Salt Awareness Week is the 4th-10th March making there no better time to discuss salt! Why do we need salt, why are we consuming too much, what are the dangers of this, and how can we go about reducing our intake? Huge thanks to Hannah Collins AfN for this guest post.
What is salt, how much do we need & why?
Salt is another name for sodium and you may see either term used on food packaging. We need a certain amount of salt in our diet to regulate the amount of water in our bodies – when this water balance is disrupted by too much salt it can have negative consequences on our bodies. It is recommended that we consume maximum daily salt intakes of:
- 6g for adults and children aged 11+ years which is about 1 teaspoon (2.4g sodium)
- 5g for children aged 7-10 years (2g sodium)
- 3g for children aged 4-6 years (1.2g sodium)
- 2g for children aged 1-3 years (0.8g sodium)
We need to be careful when reading food packaging to check whether the salt is labelled as salt or sodium to avoid confusion. It is very hard in a western diet to consume insufficient salt for our needs.
How much are we actually consuming?
The average adult in the UK consumes about 8g of salt per day. This is much reduced vs 10 years ago but this 8g is still about one third more than we need.
Why does too much salt cause us problems?
- High Blood Pressure
Consuming more than 6g of salt per day can cause many health problems, the greatest of which is high blood pressure, also known as ‘hypertension’. When we eat too much salt, this salt holds on to water in our bodies and disrupts the all-important water balance I mentioned earlier. As blood is mainly water, this extra water in our blood puts greater pressure on our blood vessels to open up and let the blood through – resulting in high blood pressure!
High blood pressure is a risk factor for cardiovascular disease – it puts extra strain on your heart to pump your blood around the body and may result in a heart attack or stroke if the pressure is very high.
The government states that if we were to reduce our salt intake to the recommended 6g per day, there could be up to 20,000 fewer deaths from heart attack and stroke each year!
Salt reduction combined with a diet:
- High in fruit & veg, wholegrains, low fat dairy and pulses
- With small daily amounts of lean poultry & fish
has been proven to be the best way to reduce high blood pressure. This diet is known as the DASH diet (Dietary Approaches to Stop Hypertension)
- Kidney Problems
If salt holds on to water in your body, the kidneys do the opposite job – they have to try and get rid of this excess water to keep a nice water balance for us.

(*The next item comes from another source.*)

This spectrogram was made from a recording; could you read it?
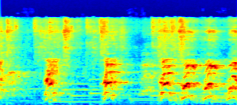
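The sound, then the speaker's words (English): Two dogs, a household dog and the neighbour's dog, bark back and forth at each other in a steady series of loud, overlapping barks, one answering the other, with a faint yip or whimper between the outbursts. “They are barking with each other, the neighbor's dog and our dog.”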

More salt in the blood means the kidneys have to work a lot harder to try and remove the water, as the water likes to stay with the salt! Over time this can put a lot of strain on our kidneys and can lead to kidney failure where the kidneys slowly stop working properly.
Once kidney failure is established it cannot be reversed and patients must consume even less salt at this stage to avoid total failure or dialysis.
Too much salt can also make us dehydrated and affect our day to day performance. It can also cause painful kidney stones and stomach ulcers.
Tips to consume less salt
Most of us won’t have the time or the inclination to calculate how much salt we are eating every day! To keep it simple:
- Don’t add salt to food when cooking; replace with herbs & spices (dry or fresh), lemon, lime or garlic
- 75% of the salt we eat comes from ready meals/soups/sauces/breads – i.e. processed foods. Quickly scan the packaging of processed foods when buying and opt for foods that have the ‘green’ traffic light for salt. Foods that carry the red light should be consumed sparingly.
- For foods that have no traffic lights, you can use the FoodSwitch app which is free to download. By scanning the barcode it will tell you if the food is high or low in salt!
- For those who do have more time, be careful when reading food labels and check the amount of salt ‘per serving’ not per 100g as some may be displayed
- Don’t be fooled by ‘special’ salts which claim to be better for us such as Himalayan salt – salt is salt!
Guest post by Hannah Collins AfN: